Valiant effort for 50 years
It’s 50 years since Chrysler sold its first Valiant in Australia, reports DAVID BURRELL
BASED on the American Plymouth, the Valiant went into the marketplace with bold styling and big power from its six-cylinder engine.
The styling of the Valiant was the work of Chrysler’s head of design, Virgil Exner. He was determined to create something which stood out in the “small” (for the US) car class. And he succeeded. Contemporary motoring magazine reports usually described it as “European”.
Exner even applied for, and was granted, a US patent for the styling of the Valiant. It is design number 190,533 and dated July 5, 1961, if you are interested.
For Australian car buyers the styling was only one distinctive aspect of the car.
It offered automatic transmission, with gears selected via space age-looking push buttons located on the right-hand side of the instrument cluster. Those with extra cash could order a heart, with its press button controls on the left side.

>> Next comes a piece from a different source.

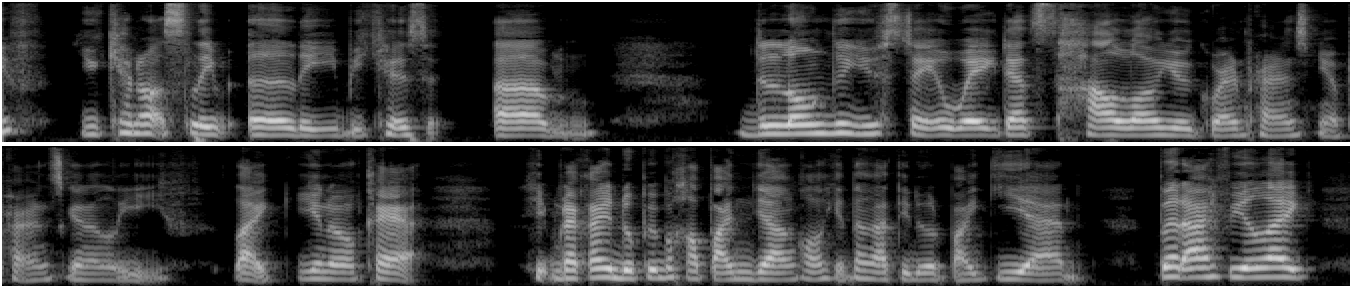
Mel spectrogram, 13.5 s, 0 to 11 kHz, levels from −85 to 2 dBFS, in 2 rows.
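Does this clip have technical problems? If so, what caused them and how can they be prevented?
No, nothing stood out as a technical problem on listening, so there is no cause to trace and nothing to prevent.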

And to make it complete, the radio was a push button “Moparmatic Deluxe”, slotted into the centre of the dashboard. Mercury astronauts had less buttons to push than the driver of a 1962 Valiant.
The front suspension was by torsion bars and it gave the Valiant a big American car ride, so the advertisements claimed.
But it was the 3.7-litre motor, pumping out 108kw, compared to Holden anaemic 60kw, which really captured everyone’s attention.
Back in the day, the Valiant was one fast car. It had a top speed of nearly 160km/h and did the 400m in a little more than 19 seconds.
Just as importantly, the extra power and torque of the engine meant you could now easily tow a boat or caravan with the locally built car, rather than having to buy a very much more expensive Chevrolet, Chrysler Royal or Ford Fairlane.
By the end of the first year, Chrysler has sold more than 11,000 Valiants, winning sales mostly from Holden.
The early Valiants are sought-after classics today, though in the early 1970s they could be had for as little as $250. I know, because I almost bought one as my first car. I purchased a 1961 Vauxhall Cresta instead for $200.
These days a good-quality Valiant can be had for $12,000 to $15,000, while ones needing a little TLC go for between $5000 and $7000.
As a first-time classic car, these Valiants are ideal, because the motor and gearbox are just about unbreakable and body, trim and interior parts are easy to come by in Australia and the US. >> David Burrell is the editor of Retroautos. com.au